Similar to the previously described embodiment, there are determined those binary words having frequencies of occurrence substantially invariant with respect to the members of a single class and which are variant and provide discrimination among different classes. Since the speech recognition system is basically similar to the system of FIGS. 9 and 10, only those portions that have been said to be significantly different will be illustrated.
With reference to FIG. 13, there is illustrated a sampling and encoding means which may be employed in the speech recognition embodiment of the invention. Means 80 is different from that of means 2 of FIG. 9 in that the sampling frequency is derived as a function of the analog input waveform, providing a sample at the zero slope points of said waveform. The means 80 includes at the input an amplifier 81 serially connected to a low-pass filter 82. The output of the filter 82 is coupled to a li-miting network 83 which hard limits the analog signal. The output of limiter 83 is coupled in a push-pull arrangement to a pair of read-out gates 84 and 85, providing an enabling input of opposite polarity to said gates. The output of low-pass filter 82 is further connected to a second channel including a differentiating network 86 serially connected to a limiter 87. The output of limiter 87 is connected through a second differentiating network 88 to a diode network 89. Connected in shunt with network 88 is the series arrangement of an inverter network 90 and a third differentiating network 91, the output of which iS connected to network 89. At the output differentiating networks 88 and 91 are produced a series of complementary positive and negative pulses occurring at each of the zero slope points of the analog input. Diode network 89 passes only the positive pulses and the output thereof is connected as a second input to both the read-out gates 84 and 85 for establishing the sampling frequency. The outputs of readout gates 84 and 85 are connected to multivibrator networks 92 and 93, respectively, which supply digitized codes of the input analog waveforms to the shift register, which -may be a similar component to that illustrated in FIG. 9.

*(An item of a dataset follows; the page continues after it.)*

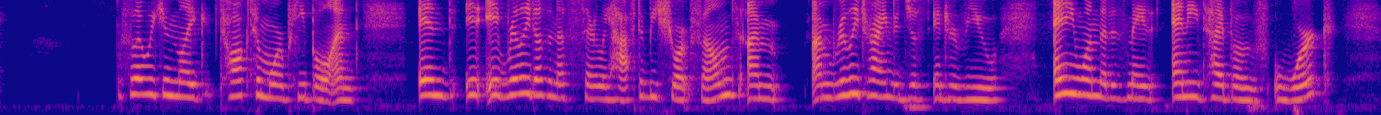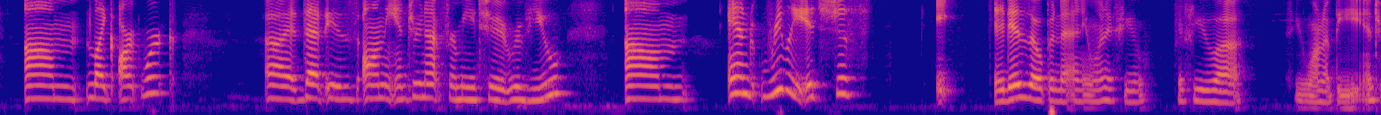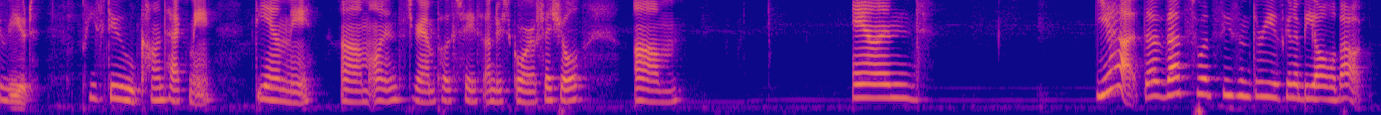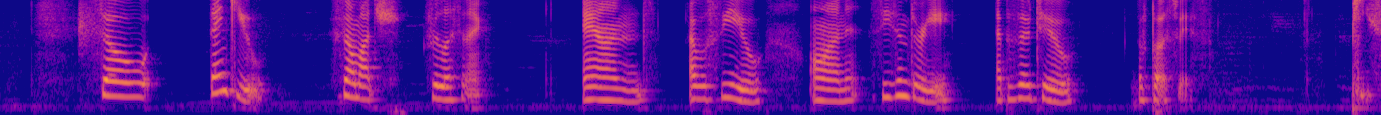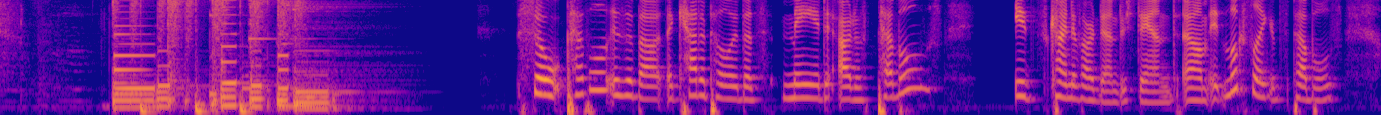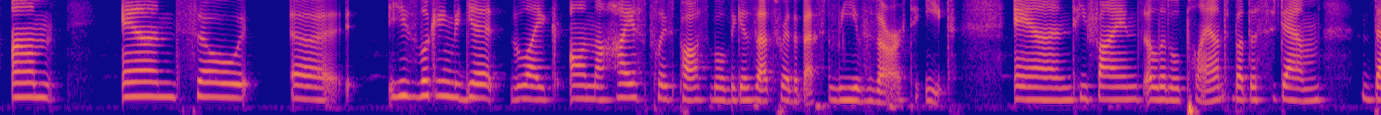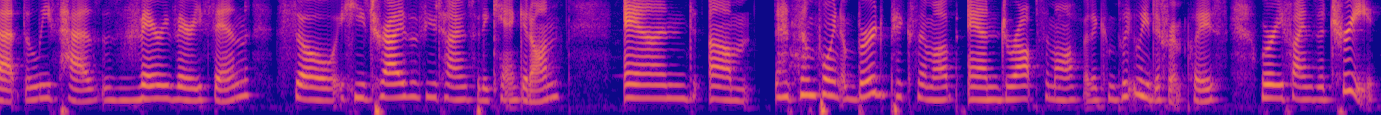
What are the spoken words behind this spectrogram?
so that we can like talk to more people and and it, it really doesn't necessarily have to be short films. I'm I'm really trying to just interview anyone that has made any type of work, um, like artwork, uh, that is on the internet for me to review. Um, and really, it's just it, it is open to anyone if you if you uh, if you want to be interviewed please do contact me, DM me um, on Instagram, postface underscore official. Um, and yeah, th- that's what season three is going to be all about. So thank you so much for listening. And I will see you on season three, episode two of Postface. Peace. So, Pebble is about a caterpillar that's made out of pebbles. It's kind of hard to understand. Um, it looks like it's pebbles. Um, and so uh, he's looking to get like on the highest place possible because that's where the best leaves are to eat. And he finds a little plant, but the stem that the leaf has is very, very thin. So he tries a few times, but he can't get on. And um, at some point, a bird picks him up and drops him off at a completely different place where he finds a tree.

In FIG. 14 there is illustrated an integrating network 94 that is employed in the speech recognition embodiment. Network 94 is used in lieu of the counter network 34 of FIG. 9, and includes an array of similar integrating stages, one for each binary word that is examined. Only one stage 941 is specifically illustrated, which is seen to include an RC network 95 coupled to a read-out gate 96. The RC network has a time constant that isa fraction of the duration of a speech event, e.g., on the order of 1/3 to 1/6 and provides a tabulation of binary word frequencies of occurrence for a given time period of the immediate past. In a typical operation the time constant is 50 milliseconds and a speech event is on the average milliseconds. A read-out pulse is applied to read-out gate 96 which reads the integrated value of the RC network at the end of a speech event. There are a number of techniques that may be employed for determining when the end of a speech event occurs. In one such technique, the rate of zero crossings of the analog waveform is plotted and the period for which the rate is approximately constant is interpreted as a speech event duration.

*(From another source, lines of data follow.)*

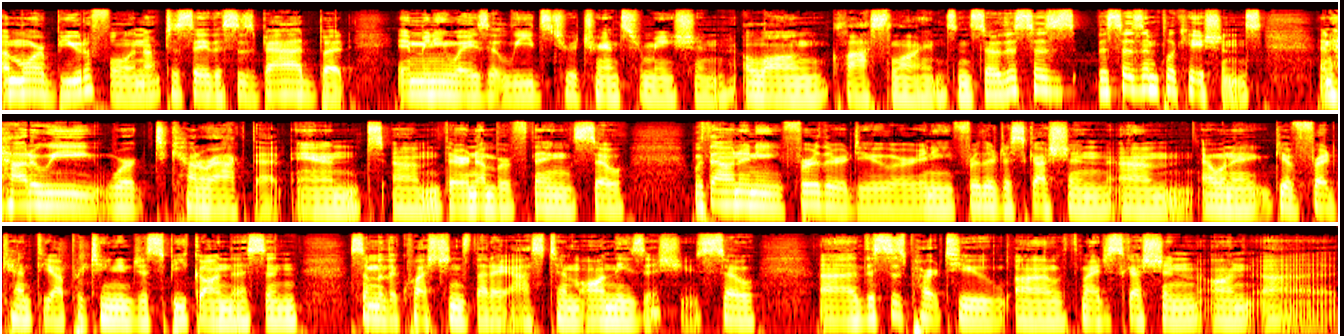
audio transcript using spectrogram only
a more beautiful and not to say this is bad but in many ways it leads to a transformation along class lines. And so this has this has implications and how do we work to counteract that? And um, there are a number of things. So without any further ado or any further discussion um, i want to give fred kent the opportunity to speak on this and some of the questions that i asked him on these issues. So uh, this is part two uh, with my discussion on uh,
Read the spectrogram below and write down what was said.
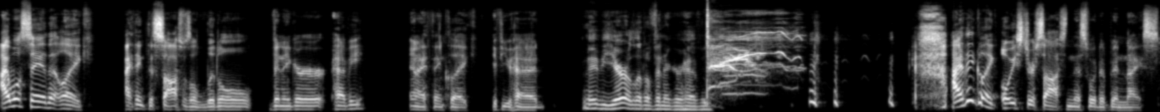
I will say that like, I think the sauce was a little vinegar heavy. And I think like if you had, Maybe you're a little vinegar heavy. I think like oyster sauce in this would have been nice.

As an examined binary word occurs in a given code, a pulse of charge is applied to the capacitor of network 95 for each occurrence. Thus, the charge on the capacitor